The vessel actually served within the UK’s Ministry of War Transport as an Empire Ship; it was used for giving the country’s wartime fleet a little extra umph. These ships were usually either built or captured from enemies.

RM Videos / Youtube

Before and during World War II, the United Kingdom boasted the largest fleet of merchant ships, but the war claimed 4,000 of them. German U-boats and the Luftwaffe patrolled the water, looking to sink enemy vessels…

Built in 1942 in a shipyard in Belfast, Northern Ireland, the ship weighed 7,355 tons! And though you probably couldn’t tell from its current state, this ship actually survived the fighting of WWII.

Despite the glory of Empire Strength‘s appearance and apparent might, its role wasn’t the most glamorous: it transported frozen meat from Argentina in 1944 and 1945, making stops at ports in North Africa, Algiers, Cuba, and Australia.

Just 26 years after it was built, EmpireStrength—whose name at one point had been changed to MV E Evangelia—ran aground just 16 miles south of the largest port in the Black Sea. Unable to move, it was abandoned and left floating in its current spot.

At first, locals raided the ship for anything of value, but now the MV E Evangelia has been reduced to nothing more than a few good photos and exploratory opportunities…

Still, the ship in its current state serves as a one-of-a-kind tourist attraction.
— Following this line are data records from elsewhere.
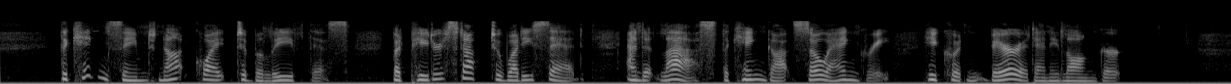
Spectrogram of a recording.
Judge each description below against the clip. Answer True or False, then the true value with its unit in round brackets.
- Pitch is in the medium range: False (195 Hz)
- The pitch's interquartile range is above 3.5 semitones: True (4.3 semitones)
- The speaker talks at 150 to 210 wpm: False (140 wpm)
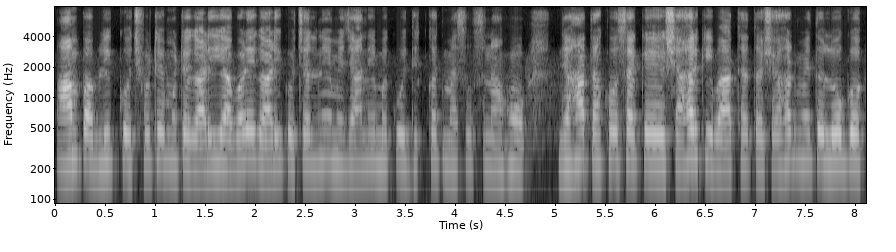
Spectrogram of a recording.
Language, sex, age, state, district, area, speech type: Urdu, female, 30-45, Bihar, Darbhanga, rural, spontaneous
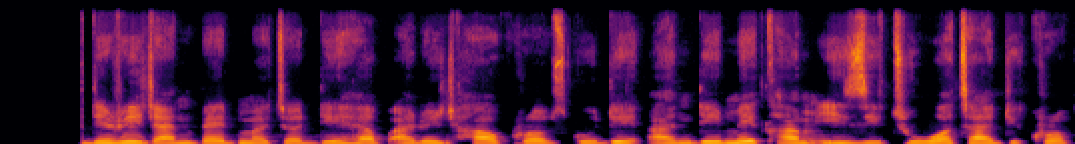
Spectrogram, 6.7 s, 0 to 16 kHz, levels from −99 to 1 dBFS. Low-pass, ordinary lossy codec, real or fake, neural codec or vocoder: 14.4 kHz; none; real; none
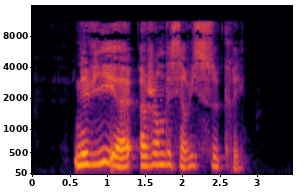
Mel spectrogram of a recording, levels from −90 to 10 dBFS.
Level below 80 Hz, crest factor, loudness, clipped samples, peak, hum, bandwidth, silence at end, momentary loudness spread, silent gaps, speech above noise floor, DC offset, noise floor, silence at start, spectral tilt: -62 dBFS; 16 dB; -15 LUFS; under 0.1%; 0 dBFS; none; 11.5 kHz; 0.7 s; 18 LU; none; 61 dB; under 0.1%; -76 dBFS; 0.55 s; -4 dB/octave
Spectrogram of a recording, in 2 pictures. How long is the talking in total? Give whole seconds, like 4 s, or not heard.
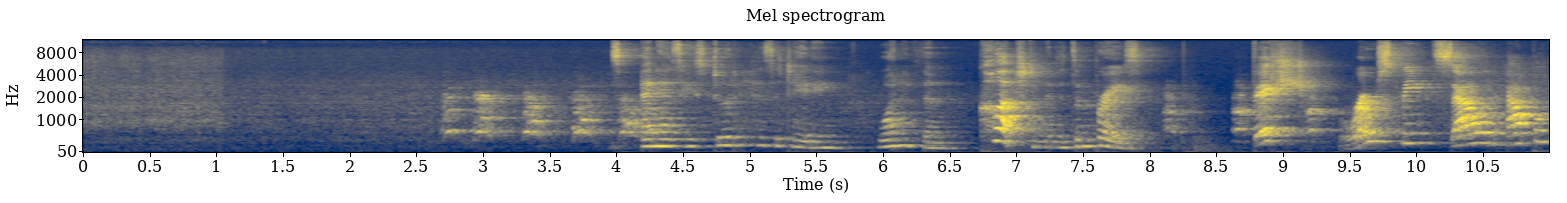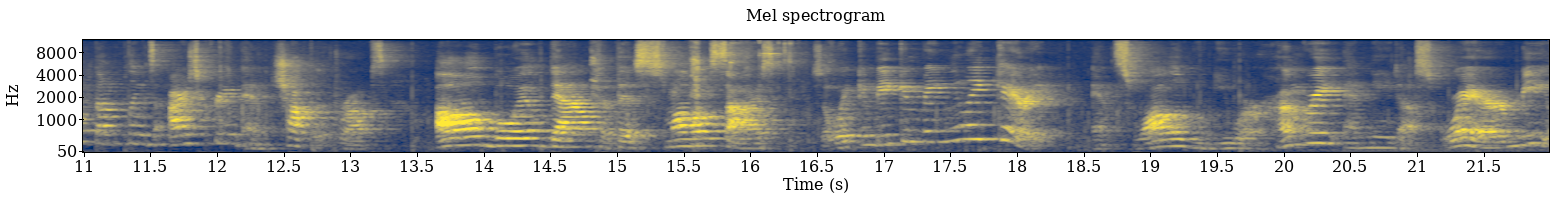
18 s.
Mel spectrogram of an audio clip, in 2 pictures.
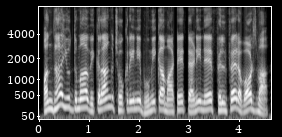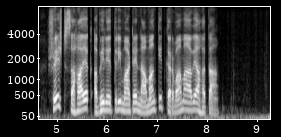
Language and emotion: Gujarati, neutral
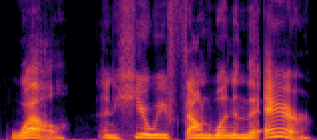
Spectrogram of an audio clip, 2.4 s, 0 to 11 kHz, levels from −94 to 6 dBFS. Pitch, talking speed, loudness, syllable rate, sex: 215 Hz, 225 wpm, -17 LUFS, 5.6 syllables/s, female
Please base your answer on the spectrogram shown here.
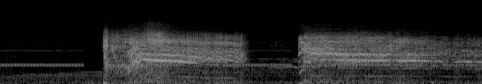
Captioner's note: watchman screaming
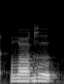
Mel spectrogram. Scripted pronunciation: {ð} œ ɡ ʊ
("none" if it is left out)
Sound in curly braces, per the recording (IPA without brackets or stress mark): ðˤ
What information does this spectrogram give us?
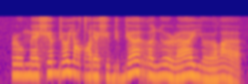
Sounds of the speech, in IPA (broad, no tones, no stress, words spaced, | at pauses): ɭoːmɛːxʲɐ bʲɔjydˤy ɾʲɐːxʲɵbʲɵbʲɐː rɒʎɵː ɭɐː jɵːlˠɐː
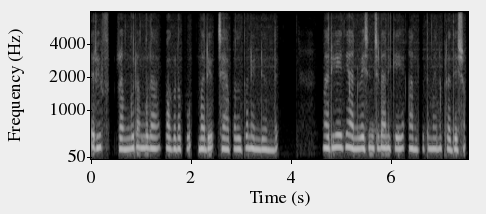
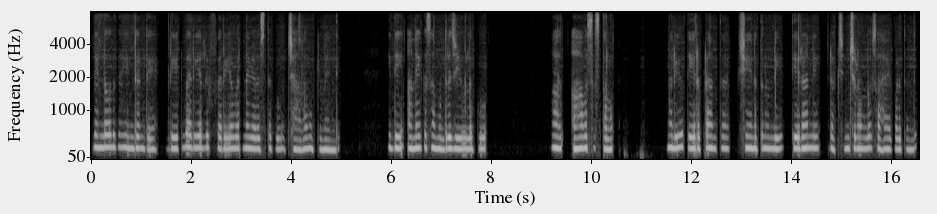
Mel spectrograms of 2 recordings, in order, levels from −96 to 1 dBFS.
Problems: low volume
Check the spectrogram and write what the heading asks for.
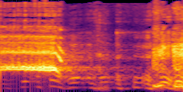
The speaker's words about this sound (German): Das schrille Kreischen ist ein normaler Entwicklungsschritt bei der Stimmentwicklung.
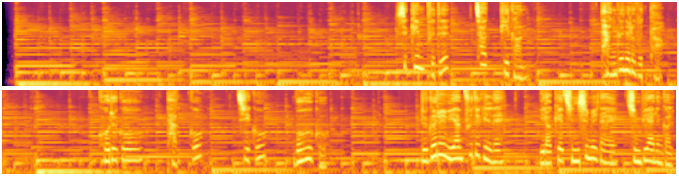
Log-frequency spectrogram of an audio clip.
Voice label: 광고; 스킨푸드

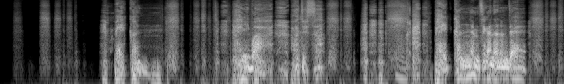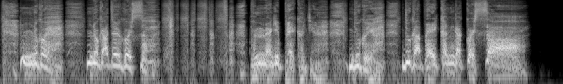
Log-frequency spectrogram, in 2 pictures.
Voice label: game 몬스터 거친 사악한

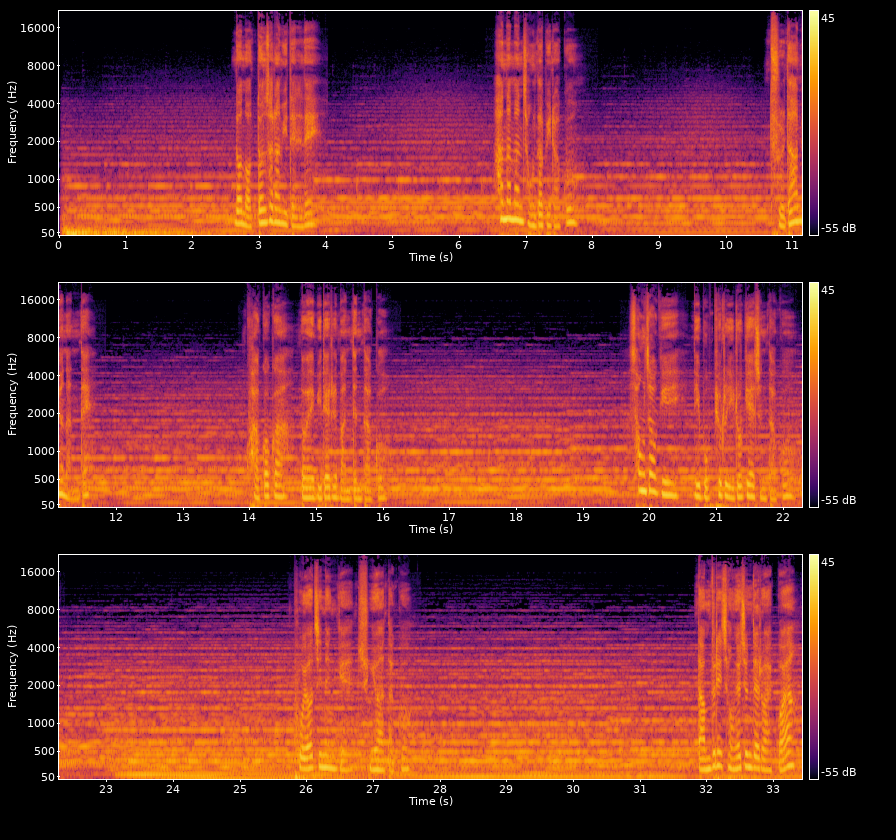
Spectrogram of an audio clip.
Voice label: 차분한 20대; 나이키

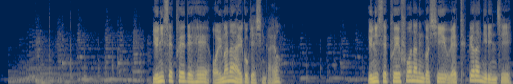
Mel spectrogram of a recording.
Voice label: 부드럽고 친절한

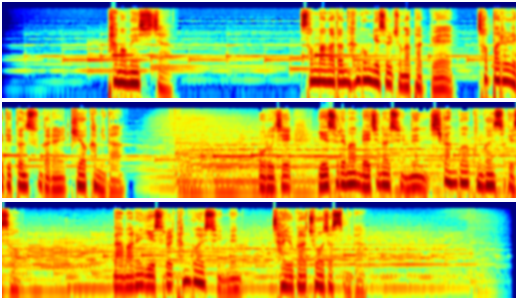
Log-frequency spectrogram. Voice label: 성우 내레이션 편안함 자연스러움; 한국예술종합학교

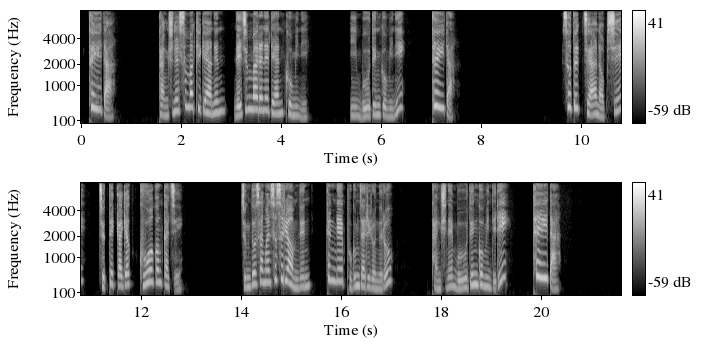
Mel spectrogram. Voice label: 강조하는 느낌 살린 버전으로; 한국주택금융공사

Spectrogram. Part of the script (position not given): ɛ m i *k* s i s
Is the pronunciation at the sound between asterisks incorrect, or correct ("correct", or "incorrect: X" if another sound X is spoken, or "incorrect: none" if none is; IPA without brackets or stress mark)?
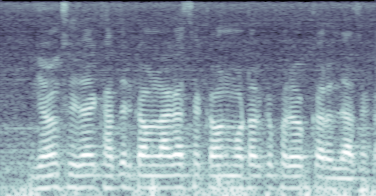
correct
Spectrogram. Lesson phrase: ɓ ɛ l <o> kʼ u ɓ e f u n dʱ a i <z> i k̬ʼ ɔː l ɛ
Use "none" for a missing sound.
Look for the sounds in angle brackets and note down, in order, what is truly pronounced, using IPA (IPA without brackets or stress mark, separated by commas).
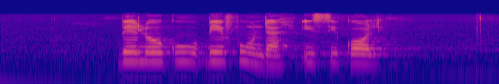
o, s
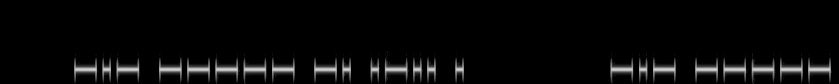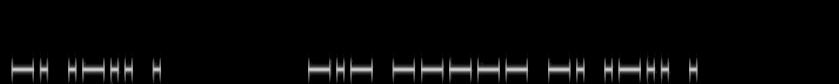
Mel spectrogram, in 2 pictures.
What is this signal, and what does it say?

Some people even brave the waters and swim out to the wreck—though that seems like a good way to cut yourself on a ship fragment!

Apparently, there’s even a way to get onto the deck, but it involves navigating rusty pipes and climbing up a ladder to a dark, windowless shaft. That seems, uh… safe? Yikes!

Thanks to one courageous kayaker, who documented his exploration, we were all able to experience a journey through a piece of history. We’re thankful he didn’t just take a trip to a nearby sandbar!

Check out the video this adventurous man recorded first-hand while paddling into the unknown. You’ll be quite surprised to find all the history that’s still intact!